F ormer guerrilla leader Son Sann has asked a "neighboring country" to stop
helping guerilla fighters and show charity to refugees fleeing recent fighting
between Cambodia's government and Khmer Rouge rebels.
In a thinly-veiled
reference to Thailand, the veteran politician appealed to "countries friendly to
Cambodia and the Cambodian people so that they might contribute to stop the
suffering of the Cambodian people so that they might contribute to stop the
suffering of the Cambodian people and not to protract this
Sources close to Son Sann, the leader of the Buddhist
Liberal Democratic Party, said the appeal was directed at neighboring

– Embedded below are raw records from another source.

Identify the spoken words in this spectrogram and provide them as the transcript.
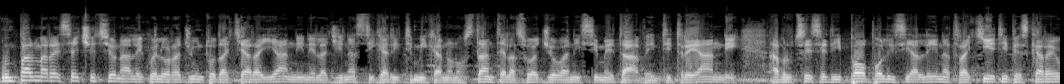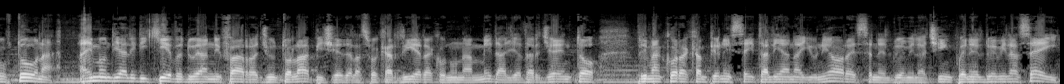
Un palmarès eccezionale quello raggiunto da Chiara Ianni nella ginnastica ritmica nonostante la sua giovanissima età, 23 anni. Abruzzese di Popoli si allena tra Chieti, Pescara e Ortona. Ai mondiali di Kiev due anni fa ha raggiunto l'apice della sua carriera con una medaglia d'argento, prima ancora campionessa italiana juniores nel 2005 e nel 2006,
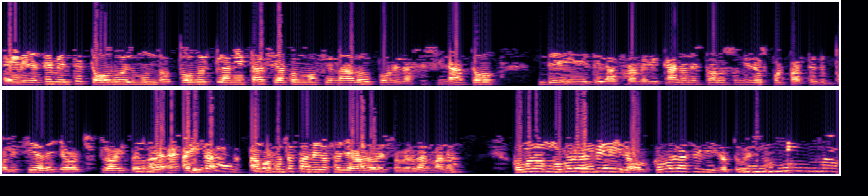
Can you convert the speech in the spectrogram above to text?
Evidentemente todo el mundo, todo el planeta se ha conmocionado por el asesinato de, del afroamericano en Estados Unidos por parte de un policía, de George Floyd, ¿verdad? Ahí a vosotros también os ha llegado eso, ¿verdad, hermana? ¿Cómo lo, cómo lo has vivido? ¿Cómo lo has vivido tú eso? Muy mal,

His statement, dated Jan. 6 but received by Reuters on Jan. 10,
asked friendly countries to "abstain absolutely from aiding the billigerents
with arms, ammunition-which risks prolonging the fighting and suffering of the

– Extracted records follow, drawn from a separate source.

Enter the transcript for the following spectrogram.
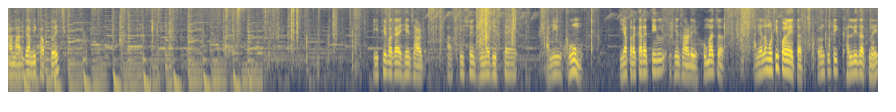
हा मार्ग आम्ही कापतोय. इथे बघा हे झाड. अतिशय जुनं दिसतंय आणि हुम या प्रकारातील हे झाड आहे हुमाचं आणि याला मोठी फळं येतात परंतु ती खाल्ली जात नाहीत.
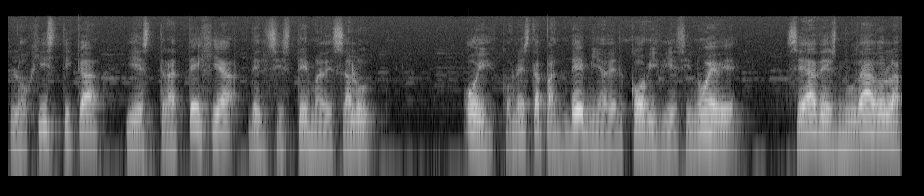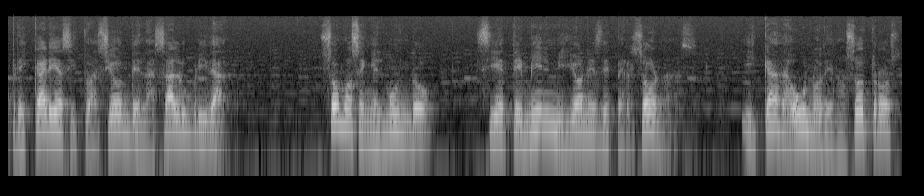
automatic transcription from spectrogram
logística y estrategia del sistema de salud. Hoy, con esta pandemia del COVID-19, se ha desnudado la precaria situación de la salubridad. Somos en el mundo 7 mil millones de personas y cada uno de nosotros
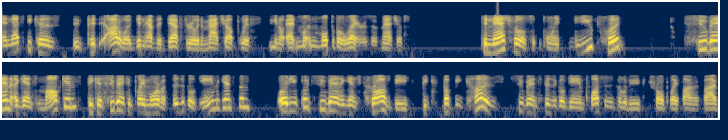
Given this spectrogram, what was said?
and that's because Ottawa didn't have the depth really to match up with you know at mu- multiple layers of matchups. To Nashville's point, do you put Subban against Malkin because Subban can play more of a physical game against them, or do you put Subban against Crosby, be- but because Subban's physical game plus his ability to control play five and five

Last week Cambodian army commanders and U.N. officials
accused Thailand of giving Khmer Rough guerillas sanctuary from which to launch

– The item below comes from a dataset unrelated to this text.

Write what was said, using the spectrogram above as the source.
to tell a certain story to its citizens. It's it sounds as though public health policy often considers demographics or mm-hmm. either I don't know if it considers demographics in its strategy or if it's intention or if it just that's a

a hit-and-run raid on six villages in the northwest district of
French-educated Son Sann, 83, a prime minister in the Sihanouk era
of the 1960s and leader of the non-communist guerrilla faction once allied to
the Khmer Rouge, now heads the BLDP, a minority partner in the coalition
Son Sann deplored the recent upsurge in fighting between
government forces and the Maoist-inspired insurgents.
between government forces and those of Democratic Kampuchea (the Khmer Rouge) is
detrimental to the Cambodian people.
"Many (people) are seeking refuge in
a neighboring country but most often they are driven back towards Cambodia,"
said Son Sann.
With the onset of the dry season, clashes have increased
between the Cambodian government forces and Khmer rouge revels fighting to
reinforce their demands for an advisory role in the
Negotiations between the two sides have stalled over the
Khmer Rouge's refusal to accept any conditions for peace talks.
Prime Ministers Prince Norodom Ranariddh and Hun Sen have demanded that the
Khmer Rouge first declare a cease-fire and open up its zones of control as a
first step towards national reconciliation.